Dataset entries
------------------------------------------------------------------------
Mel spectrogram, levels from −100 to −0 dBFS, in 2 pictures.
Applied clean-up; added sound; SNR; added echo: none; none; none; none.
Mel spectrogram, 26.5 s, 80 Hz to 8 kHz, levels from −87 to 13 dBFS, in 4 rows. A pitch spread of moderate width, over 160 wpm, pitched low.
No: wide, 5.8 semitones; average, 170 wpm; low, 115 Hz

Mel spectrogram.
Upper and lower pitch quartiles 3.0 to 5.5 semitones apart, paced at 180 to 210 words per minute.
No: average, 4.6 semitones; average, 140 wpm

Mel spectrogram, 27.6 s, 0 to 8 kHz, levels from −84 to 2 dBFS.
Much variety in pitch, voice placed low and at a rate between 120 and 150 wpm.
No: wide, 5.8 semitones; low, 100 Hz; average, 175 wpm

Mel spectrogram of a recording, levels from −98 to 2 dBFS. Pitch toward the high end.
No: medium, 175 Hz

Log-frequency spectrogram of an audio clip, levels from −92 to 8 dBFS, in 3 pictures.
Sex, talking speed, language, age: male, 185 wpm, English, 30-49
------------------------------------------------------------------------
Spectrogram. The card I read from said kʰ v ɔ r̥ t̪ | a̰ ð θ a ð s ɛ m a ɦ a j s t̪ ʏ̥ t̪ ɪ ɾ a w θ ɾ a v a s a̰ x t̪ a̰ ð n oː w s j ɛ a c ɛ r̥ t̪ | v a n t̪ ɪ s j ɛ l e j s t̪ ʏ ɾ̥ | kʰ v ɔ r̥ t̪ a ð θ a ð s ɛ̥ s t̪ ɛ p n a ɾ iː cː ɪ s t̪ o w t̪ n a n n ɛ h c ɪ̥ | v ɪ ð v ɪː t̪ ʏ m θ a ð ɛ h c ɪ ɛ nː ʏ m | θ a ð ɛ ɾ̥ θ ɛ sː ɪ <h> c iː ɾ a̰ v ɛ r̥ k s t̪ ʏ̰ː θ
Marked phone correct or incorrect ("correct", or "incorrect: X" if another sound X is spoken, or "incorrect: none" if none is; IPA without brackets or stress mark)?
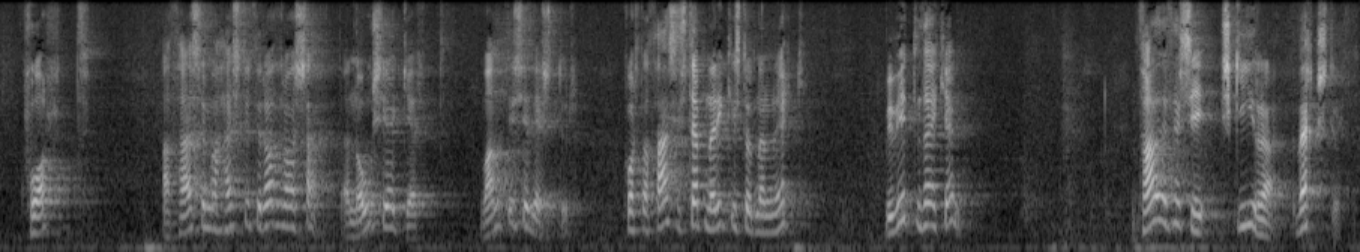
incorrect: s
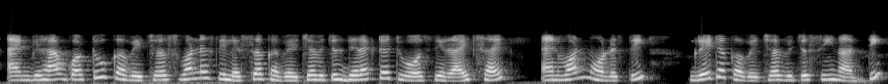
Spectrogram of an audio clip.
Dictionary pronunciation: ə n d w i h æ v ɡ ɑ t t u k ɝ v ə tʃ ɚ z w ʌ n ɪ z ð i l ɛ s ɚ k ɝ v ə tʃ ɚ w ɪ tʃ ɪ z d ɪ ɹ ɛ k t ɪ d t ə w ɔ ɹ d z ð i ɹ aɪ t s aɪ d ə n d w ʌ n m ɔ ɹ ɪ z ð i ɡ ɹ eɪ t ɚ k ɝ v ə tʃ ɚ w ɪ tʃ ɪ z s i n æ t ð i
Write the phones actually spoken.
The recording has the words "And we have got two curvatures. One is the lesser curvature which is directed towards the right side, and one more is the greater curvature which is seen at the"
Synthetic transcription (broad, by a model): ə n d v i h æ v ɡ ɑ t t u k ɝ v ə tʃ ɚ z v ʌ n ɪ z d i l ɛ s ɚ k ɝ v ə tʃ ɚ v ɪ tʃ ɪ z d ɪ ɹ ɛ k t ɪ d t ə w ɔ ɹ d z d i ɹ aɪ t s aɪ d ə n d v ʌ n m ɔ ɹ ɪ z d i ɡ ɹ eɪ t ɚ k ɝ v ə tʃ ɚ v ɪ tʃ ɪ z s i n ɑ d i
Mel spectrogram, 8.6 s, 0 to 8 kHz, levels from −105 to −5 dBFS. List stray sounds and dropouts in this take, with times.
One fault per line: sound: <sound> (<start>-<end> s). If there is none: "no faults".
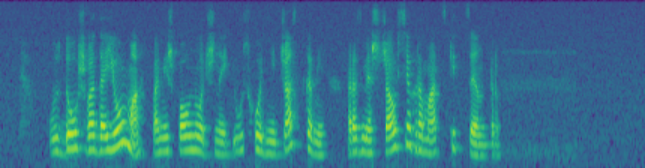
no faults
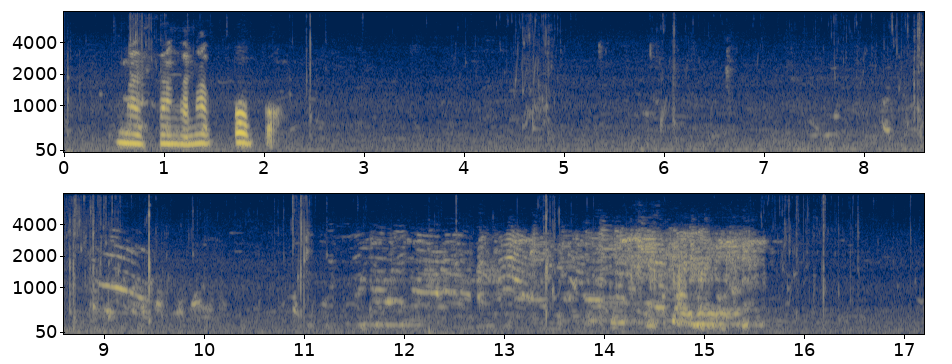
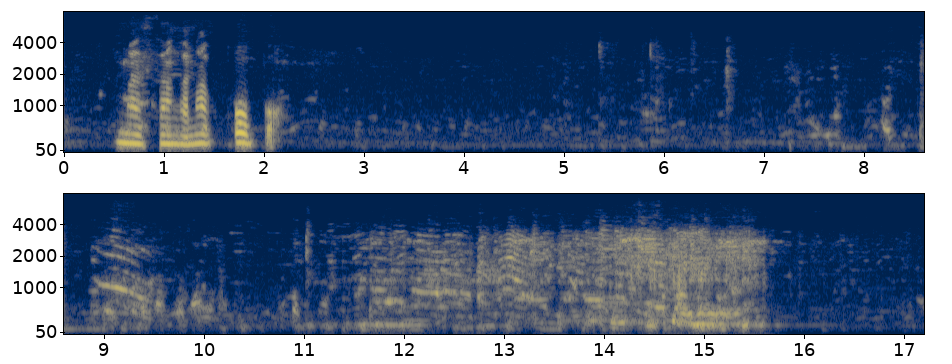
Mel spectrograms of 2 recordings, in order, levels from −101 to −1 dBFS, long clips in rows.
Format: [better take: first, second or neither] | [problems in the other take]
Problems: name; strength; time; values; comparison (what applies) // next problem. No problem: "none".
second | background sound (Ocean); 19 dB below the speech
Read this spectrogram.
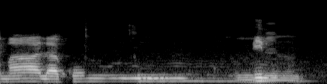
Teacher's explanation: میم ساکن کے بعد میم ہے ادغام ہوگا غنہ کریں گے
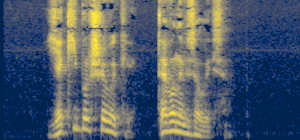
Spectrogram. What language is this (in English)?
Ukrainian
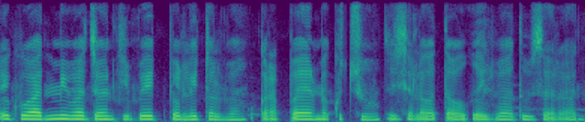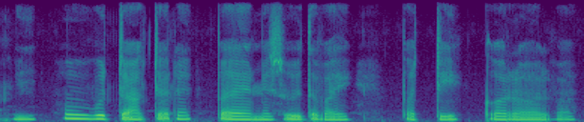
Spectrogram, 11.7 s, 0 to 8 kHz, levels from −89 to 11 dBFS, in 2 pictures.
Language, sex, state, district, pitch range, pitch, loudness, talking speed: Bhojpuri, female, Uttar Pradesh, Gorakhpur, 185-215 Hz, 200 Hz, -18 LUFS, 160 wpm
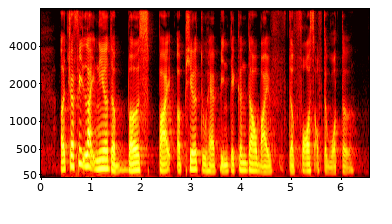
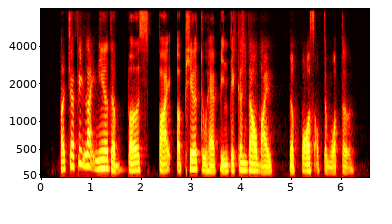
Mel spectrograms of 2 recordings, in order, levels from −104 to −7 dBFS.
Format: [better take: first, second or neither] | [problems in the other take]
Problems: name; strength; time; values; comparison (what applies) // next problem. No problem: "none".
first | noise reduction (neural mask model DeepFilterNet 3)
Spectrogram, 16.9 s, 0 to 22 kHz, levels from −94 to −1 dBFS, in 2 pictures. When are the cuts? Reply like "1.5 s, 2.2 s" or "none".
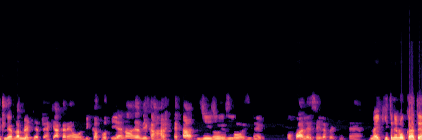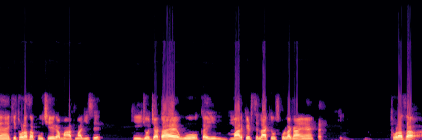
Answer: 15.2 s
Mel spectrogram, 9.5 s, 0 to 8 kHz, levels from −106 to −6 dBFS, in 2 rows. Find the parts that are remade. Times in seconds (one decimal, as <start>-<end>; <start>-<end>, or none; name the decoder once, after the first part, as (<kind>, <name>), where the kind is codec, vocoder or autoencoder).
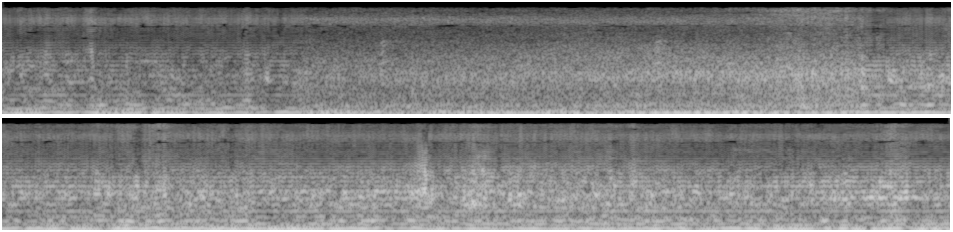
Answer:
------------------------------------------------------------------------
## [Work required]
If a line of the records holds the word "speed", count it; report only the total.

## [Exercise answer]
2